Anne Ulmer, Cannon Falls, Minn.

• • •

I have to comment on two May 8 letters. One referred to a recent “crackdown” on texting while driving that produced more than 1,500 citations in two weeks, and the other suggested a $1,000 fine for that offense. Has anyone multiplied those two numbers and realized that passing a law to improve public safety also could bring in a huge amount of revenue? Of course, as public safety increased, the revenue would decrease, but in the initial stage the government could make quite a haul. It could be given to the schools.

Steven White, Minneapolis

REPRESENTATION

The windsock Erik Paulsen is accused of checking has a role

I think a May 10 letter writer (“U.S. Rep. Erik Paulsen: He’s checking the windsock”) has lost sight of what an elected representative is supposed to do — represent the opinions of the majority he or she represents, with protections for the minority.

David Brandt, Minnetonka

LOBBYING

Call it G2G influence

I read recently in the Star Tribune (“Governments cut money to local lobbyists,” May 8) that local governments in Minnesota “spent less money on lobbying in 2017 compared to the previous year, but still used $8.77 million trying to influence decisions at other levels of government, according to a new report from State Auditor Rebecca Otto.”

That’s a good deal, I guess.

But I’ve never fully understood the sanity of one government agency taking our tax dollars to hire someone to encourage another government agency to take even more of our tax dollars to spend on programs/projects. Why can’t these programs/projects just stand on their own merit?

Mike McLean, Richfield

MINNEAPOLIS POLICE

Appearances do matter

Kudos to Minneapolis Police Chief Medaria Arradondo for his decision to reduce the imperious appearance of command staff by dropping the white-shirt policy and to reporter Libor Jany for his use of the word “sartorial” (“Mpls. police switch leaders’ uniforms back to blue,” May 8). Minneapolis has always been a blue-collar police department, no pun intended.
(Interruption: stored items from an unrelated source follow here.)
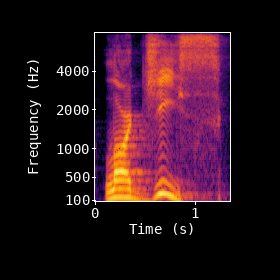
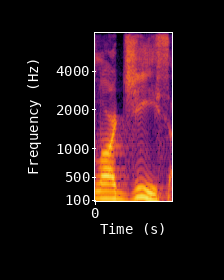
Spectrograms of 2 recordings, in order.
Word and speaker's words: largesse: And I did pronounce largesse incorrectly. It's pronounced, I think I said largesse. It's pronounced largesse. I know how to pronounce it. So don't become a user pronounce largesse incorrectly. Generous, giving, gift, or bounty.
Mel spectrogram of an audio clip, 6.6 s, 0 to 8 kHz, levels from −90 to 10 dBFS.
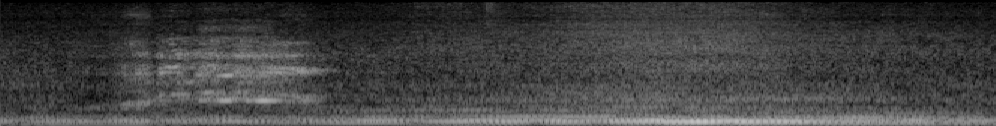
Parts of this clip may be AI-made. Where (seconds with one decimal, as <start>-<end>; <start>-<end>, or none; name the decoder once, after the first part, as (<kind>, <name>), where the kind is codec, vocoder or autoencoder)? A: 0.5-1.0 (codec, SNAC)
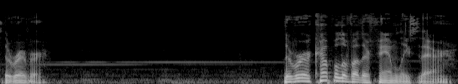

Perhaps my friend Chief Arradondo can next tackle the issue of “collar brass.” Up to and through Chief Robert Olson, Minneapolis chiefs have worn one gold star on their collars. During the short tenure of Chief William McManus, he amped up the bling wars by wearing four gold stars per collar. Then assistant chiefs donned three, inspectors two, etc. This carried on across the metro and state, with command staffs of large and small departments adding gold accessories to their uniforms. That is fine for large departments of Byzantine structure, but it is not very Minnesotan.

I remain a great fan of Arradondo and the MPD but reserve the right to offer criticism. Culture matters in a police department and is the most difficult thing for a chief to shape.

Gregory S. Hestness, Minneapolis

The writer, now retired, is a former chief of the University of Minnesota Police Department and former deputy chief of the Minneapolis Police Department.